Maggie, on the other hand, has gone off in search of her one true love, Glenn.  She’s shown herself to be quite capable of surviving on her own, but her lack of hesitation in digging into a Walker’s guts to spell out a message in its blood was a bit disconcerting.  (Also, not leaving a message for Sasha and Bob that she changed her mind and was waiting for them?  Rude.)  Maggie had no issue with being alone, but her solitary trek has a higher aim of reuniting with Glenn.  While the decisions made on all their parts were a bit silly, since it resulted in each of the trio being on their own, it served the story well and didn’t drag on for too long.

the-walking-dead-alone-emily-kinney-norman-reedusThe other partnership on this week’s episode was that of Beth and Daryl.  I wasn’t too pleased with their chemistry last week – an episode that was clearly meant to establish some viewer love for the pair – but this week flowed along a little better.  Perhaps the trick is to share the screentime with other survivors.  At any rate, there was a lot of positivity between the two in this episode as they found shelter and supplies at a church/funeral home, and talked about possibly making it a permanent place to stay.  (Though I did find the romantic relationship teasing a bit creepy. Thoughts? And woe betide me if I didn’t mention that cute one-eyed dog that showed up to say hello to Beth and Daryl!)  Unfortunately, whatever’s going on with Beth and Daryl has slowed Daryl’s reflexes and dulled his edge, as a horde of Walkers storm the place and, in one of the scariest scenes this season, nearly take Daryl out completely.

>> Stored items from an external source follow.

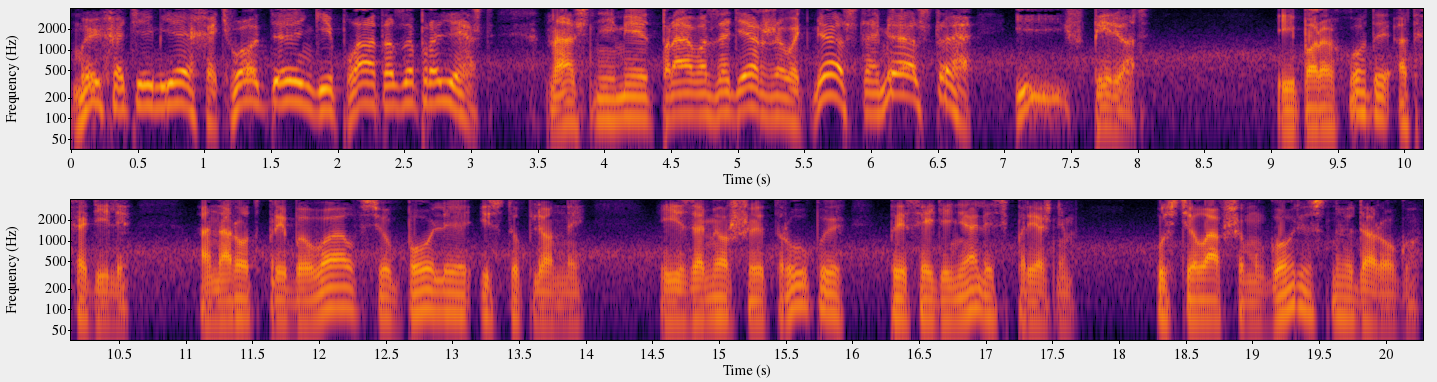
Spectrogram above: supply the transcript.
мы хотим ехать, вот деньги, плата за проезд. Нас не имеют права задерживать. Место, место!» И вперед. И пароходы отходили, а народ пребывал все более иступленный. И замерзшие трупы присоединялись к прежним, устилавшим горестную дорогу.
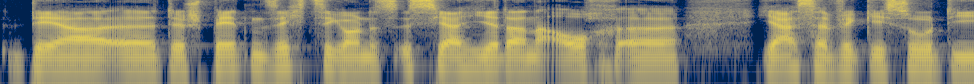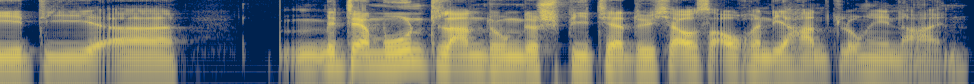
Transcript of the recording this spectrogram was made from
der, äh, der späten 60er. Und es ist ja hier dann auch, äh, ja, ist ja wirklich so die, die, äh, mit der Mondlandung, das spielt ja durchaus auch in die Handlung hinein.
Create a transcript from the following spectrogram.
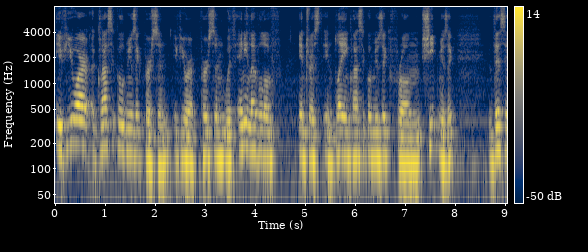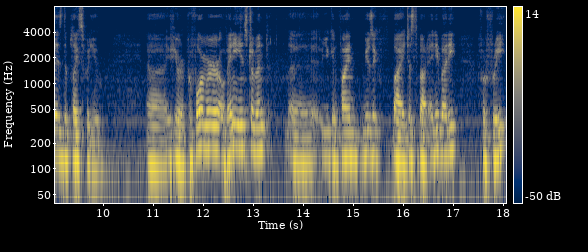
If you are a classical music person, if you are a person with any level of interest in playing classical music from sheet music, this is the place for you. Uh, if you're a performer of any instrument, you can find music by just about anybody for free.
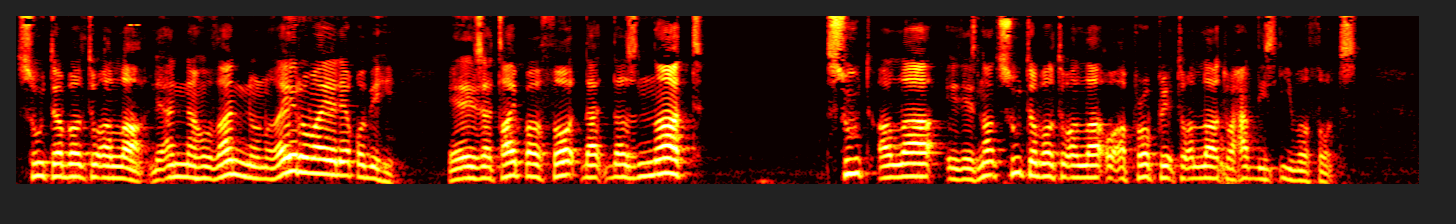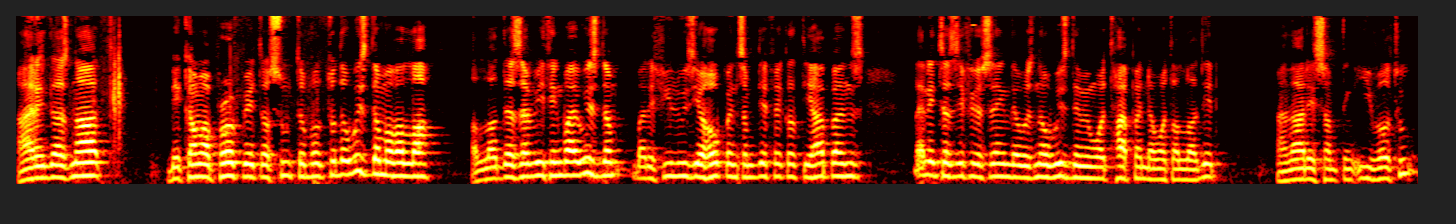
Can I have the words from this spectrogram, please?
suitable to Allah لأنه ظن غير ما يليق به It is a type of thought that does not suit Allah, it is not suitable to Allah or appropriate to Allah to have these evil thoughts. And it does not become appropriate or suitable to the wisdom of Allah. Allah does everything by wisdom, but if you lose your hope and some difficulty happens, then it's as if you're saying there was no wisdom in what happened and what Allah did. And that is something evil too.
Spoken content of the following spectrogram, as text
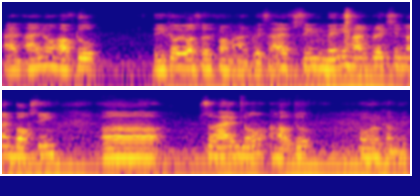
and I know how to recover yourself from heartbreaks. I've seen many heartbreaks in my boxing, uh, so I know how to overcome it.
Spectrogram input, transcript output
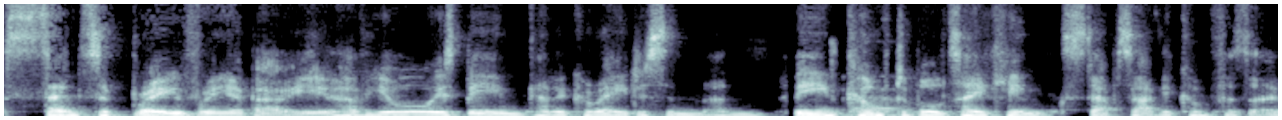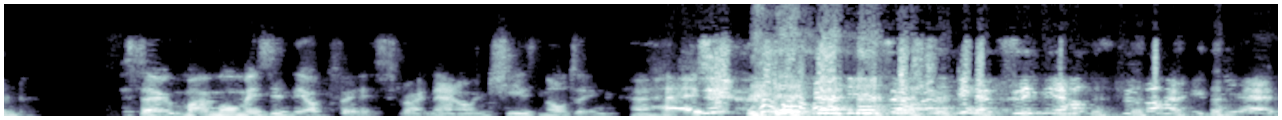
sense of bravery about you? Have you always been kind of courageous and, and being um, comfortable taking steps out of your comfort zone? So my mum is in the office right now, and she's nodding her head. so I'm guessing the answer to that is yes.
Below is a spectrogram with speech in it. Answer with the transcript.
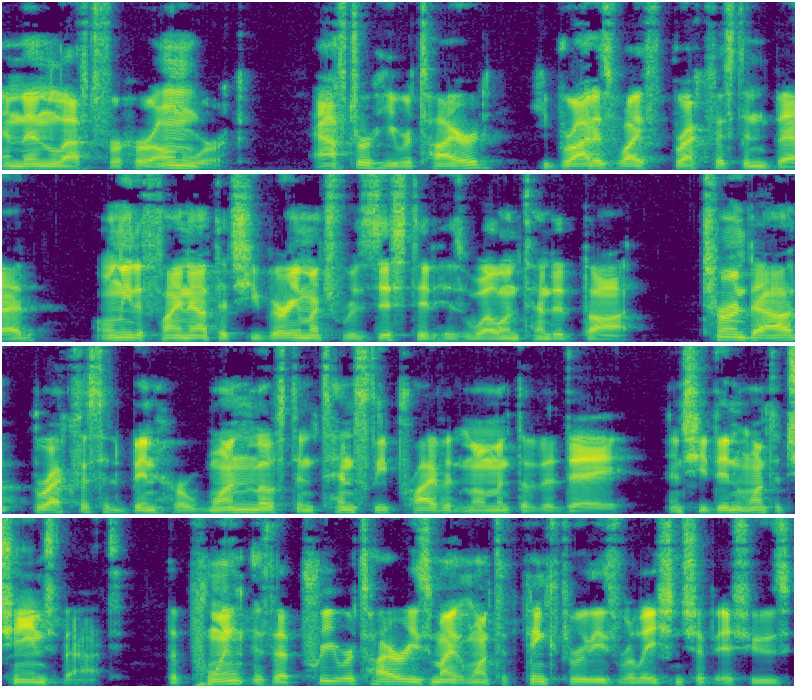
and then left for her own work. After he retired, he brought his wife breakfast in bed, only to find out that she very much resisted his well-intended thought. Turned out, breakfast had been her one most intensely private moment of the day, and she didn't want to change that. The point is that pre-retirees might want to think through these relationship issues,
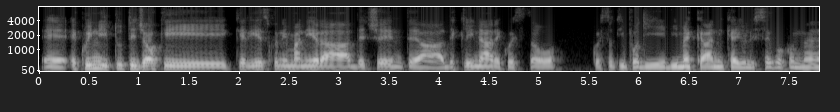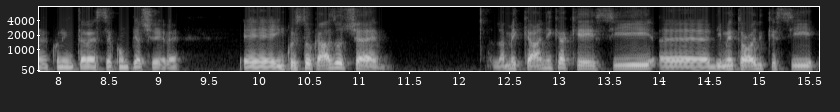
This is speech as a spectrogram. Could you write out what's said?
Eh, e quindi tutti i giochi che riescono in maniera decente a declinare questo, questo tipo di, di, meccanica io li seguo con, con interesse e con piacere. E in questo caso c'è la meccanica si, eh, di Metroid che si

Of course he escapes unscathed.  Beth, however, is not so lucky, as someone has apparently abducted her.  Try as he might, Daryl on foot is no match for some pedo in a Cadillac.  When Daryl reaches a literal and metaphorical crossroads, he runs afoul of the rough gang of thugs who popped up in a previous episode and took over the house temporarily populated by Rick and Carl.  Daryl, sadly, had little choice but to join up with them for the time being.

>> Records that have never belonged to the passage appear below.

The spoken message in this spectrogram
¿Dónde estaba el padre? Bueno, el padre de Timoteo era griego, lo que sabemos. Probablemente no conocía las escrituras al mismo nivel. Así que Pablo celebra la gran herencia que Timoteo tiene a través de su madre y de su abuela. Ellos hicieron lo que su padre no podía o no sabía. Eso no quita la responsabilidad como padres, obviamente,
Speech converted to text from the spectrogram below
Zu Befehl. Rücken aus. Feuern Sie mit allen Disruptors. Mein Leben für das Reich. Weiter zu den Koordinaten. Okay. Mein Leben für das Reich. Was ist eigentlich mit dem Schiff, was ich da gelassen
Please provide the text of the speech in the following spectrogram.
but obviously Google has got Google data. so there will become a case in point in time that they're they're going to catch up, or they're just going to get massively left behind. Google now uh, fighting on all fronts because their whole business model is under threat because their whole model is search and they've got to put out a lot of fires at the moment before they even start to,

So a trio of survivors experienced some growing pains and time apart only to find out that they were better together, while a pair of opposites forged a bond of optimism only to have it torn asunder by some pretty awful circumstances.  Does Beth’s kidnapping and Daryl’s recruitment offer proof that the only people left alive in this world are awful?  Or does the fact that three disparate personalities can cooperate for a greater good suggest that there are still good people left among the living?  That’s what this episode was ultimately all about.  Oh, that and decapitating Walkers with street signs.

Rating: A-

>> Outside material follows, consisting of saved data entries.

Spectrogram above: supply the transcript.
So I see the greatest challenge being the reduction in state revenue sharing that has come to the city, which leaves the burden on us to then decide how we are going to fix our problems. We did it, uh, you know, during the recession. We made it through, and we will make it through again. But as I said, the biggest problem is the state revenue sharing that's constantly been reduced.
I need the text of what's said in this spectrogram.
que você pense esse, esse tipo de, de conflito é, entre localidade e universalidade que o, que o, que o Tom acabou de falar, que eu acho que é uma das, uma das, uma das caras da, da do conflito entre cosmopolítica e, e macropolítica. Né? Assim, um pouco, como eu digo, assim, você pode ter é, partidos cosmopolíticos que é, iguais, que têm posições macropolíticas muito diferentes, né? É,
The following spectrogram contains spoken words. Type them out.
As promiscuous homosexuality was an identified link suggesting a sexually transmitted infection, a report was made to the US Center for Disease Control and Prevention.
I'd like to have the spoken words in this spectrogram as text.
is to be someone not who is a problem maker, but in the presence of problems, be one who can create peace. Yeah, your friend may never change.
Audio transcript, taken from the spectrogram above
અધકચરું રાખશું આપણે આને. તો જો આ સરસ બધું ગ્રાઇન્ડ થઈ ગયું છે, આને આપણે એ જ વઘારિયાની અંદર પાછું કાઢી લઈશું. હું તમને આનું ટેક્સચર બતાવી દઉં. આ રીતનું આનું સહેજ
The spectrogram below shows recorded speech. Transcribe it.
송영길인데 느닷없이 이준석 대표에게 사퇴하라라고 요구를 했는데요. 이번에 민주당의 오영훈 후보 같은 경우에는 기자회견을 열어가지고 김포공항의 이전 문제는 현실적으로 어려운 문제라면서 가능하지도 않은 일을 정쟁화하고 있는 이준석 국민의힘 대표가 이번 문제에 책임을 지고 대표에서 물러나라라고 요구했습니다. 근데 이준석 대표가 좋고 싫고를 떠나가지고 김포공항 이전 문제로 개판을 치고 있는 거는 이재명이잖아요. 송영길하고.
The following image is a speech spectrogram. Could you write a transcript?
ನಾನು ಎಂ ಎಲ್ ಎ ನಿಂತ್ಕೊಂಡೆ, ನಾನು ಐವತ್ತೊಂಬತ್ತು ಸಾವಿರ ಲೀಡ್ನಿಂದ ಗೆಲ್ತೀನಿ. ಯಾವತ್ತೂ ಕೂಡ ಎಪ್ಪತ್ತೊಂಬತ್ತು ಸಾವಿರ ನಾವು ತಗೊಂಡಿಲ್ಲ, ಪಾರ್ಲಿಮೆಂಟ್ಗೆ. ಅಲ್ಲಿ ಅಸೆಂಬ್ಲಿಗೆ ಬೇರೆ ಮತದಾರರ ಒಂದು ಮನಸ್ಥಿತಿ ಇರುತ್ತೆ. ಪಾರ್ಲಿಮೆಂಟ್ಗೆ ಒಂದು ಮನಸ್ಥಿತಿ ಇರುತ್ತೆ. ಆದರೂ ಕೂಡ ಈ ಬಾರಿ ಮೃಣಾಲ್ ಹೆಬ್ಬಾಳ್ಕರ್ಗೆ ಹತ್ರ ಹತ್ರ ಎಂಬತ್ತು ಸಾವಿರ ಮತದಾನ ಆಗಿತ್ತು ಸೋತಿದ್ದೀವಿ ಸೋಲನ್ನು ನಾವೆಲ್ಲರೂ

the-walking-dead-alone-lawrence-gilliard-jr-lauren-cohan-sonequa-martin-greenCasualties: Bob’s bandage bite. Beth gets herself kidnapped.

Walker Kills: 16

Best Kill: Maggie’s street sign decapitation.

Best Effect: Train-Walker gut paint.

Odds & Entrails:

Daryl to Bob (prequel): “How many Walkers have you killed?” Bob: “Haven’t kept count. Maybe a dozen.” Daryl: “How many people have you killed?” Bob: “One.” Daryl: “Why?” Bob: “She asked me to.” – Oh, Rick’s Rules of Order. A remnant of a happier time.

After Bob is bit: “It’s okay! He got me right on the bandage!” – Was I the only one waiting for him to turn? How do we feel about Bob after tonight’s episode?

Beth: “Something came through here, all zig-zaggy. It’s a Walker!” Daryl: “Or a drunk.” – Thankfully the plot dropped Beth’s need for a drink in this episode.

Daryl: “This is a serious piggy back.”

Sasha: “We get warnings … and the next time it’s on us.”

Daryl: “Peanut butter and jelly. Diet soda and pig’s feet. That’s a White Trash brunch right there.”

Sasha to Bob: “You’re so happy to be alive, then tell me why we’re walking into the heart of darkness?”

Thoughts on who nabbed Beth? Is it the gang? Someone who was living at the Church? Perhaps someone who was using the Church to lure survivors? Or something else entirely?

Bandit: “A bowman’s a bowman through and through.”

Bandit: “Name’s Joe.” Daryl: “Daryl.”

With only three episodes left, do we think we’ll see the season finale end at Terminus?  We know Glenn is headed there as well, so perhaps Abraham Ford and his crew will join him.  Let us know your thoughts in the comments, and check out a look ahead at next week’s episode: